Can a Qur'anic case be made for or against marijuana? A story from USC's Sharis Delgadillo.
I discovered Lost just a few seasons ago and immersed myself via Netflix with the zeal of a convert. Trent has been asking me to blog about Sunday’s finale, but honestly I’m stumped — still trying to wrap my mind around what it means. For now I am happy to pass on this from Diane Winston, one of my favorite observers of how we are telling the story of our time on television.
She called her blog on the finale “The Day After” and it starts like this:
If you’re the type of person who gets stressed out in traffic, then the hubcap prayer wheel might help bring some calm to your day. Their brief explanation of the Sanskrit decal:
“With Om Mani Padme Hum revolving as you drive, you can help ease your karma while radiating wisdom and compassion into your life and into the world.”

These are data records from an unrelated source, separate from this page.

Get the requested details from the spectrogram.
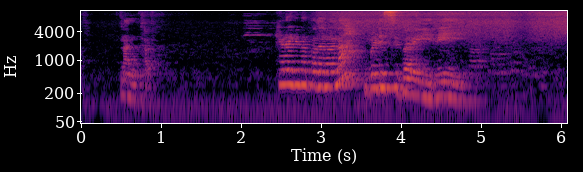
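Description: A woman speaks clearly in a slow, teaching tone nearby.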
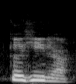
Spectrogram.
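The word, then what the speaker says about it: ゴジラ: Here I have a haul of 6 VHS Toho Studio movies, mostly featuring Godzilla, or in Japanese, Godzilla or Gojira, depending upon the pronunciation and translator you use.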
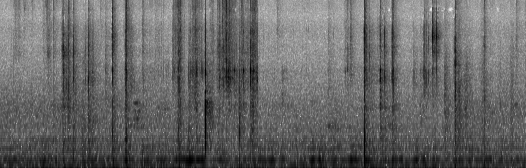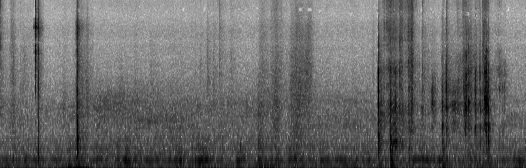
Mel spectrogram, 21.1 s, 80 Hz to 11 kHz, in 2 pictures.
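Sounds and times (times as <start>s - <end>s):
makeup packaging clicks and taps: 1.0s - 5.2s, 7.0s - 10.4s, 11.2s - 11.5s
soft thud: 11.6s - 12.4s.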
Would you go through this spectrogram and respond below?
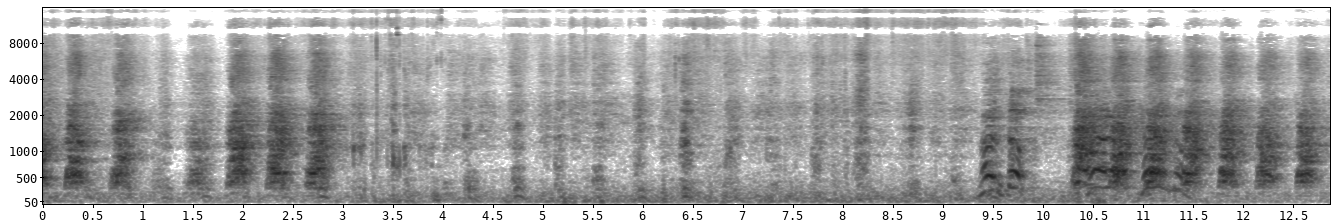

I don’t think it’s going to cure road rage… baby steps, right?
These vids from BBC's "Poetry Season" bring Byron and Blake to life — through punk rock and a soccer presser? Absolutely riveting!
The Supreme Court candidate shares the impact of television on her life as a prosecutor to the U.S. Senate.
The production staff's take on the "assignment" of watching lots of TV for the last TV show with Diane Winston.
The executive producer of Battlestar Galactica speaks to Winston's students about the religious influences embedded in the original 1978 version, including Mormon theology, numerology, and the signs of the zodiac.
A monk makes the case to the pop culture digerati that his Catholic brothers have been on the cutting edge of technology for centuries.
Not a few days had passed when an episode of Mr. Rogers appeared on my family's Tivo as a suggestion. I don't know if PBS has just recently begun rebroadcasting the show, but I decided to see if my kids could connect with him, considering that they watch almost nothing but cartoons.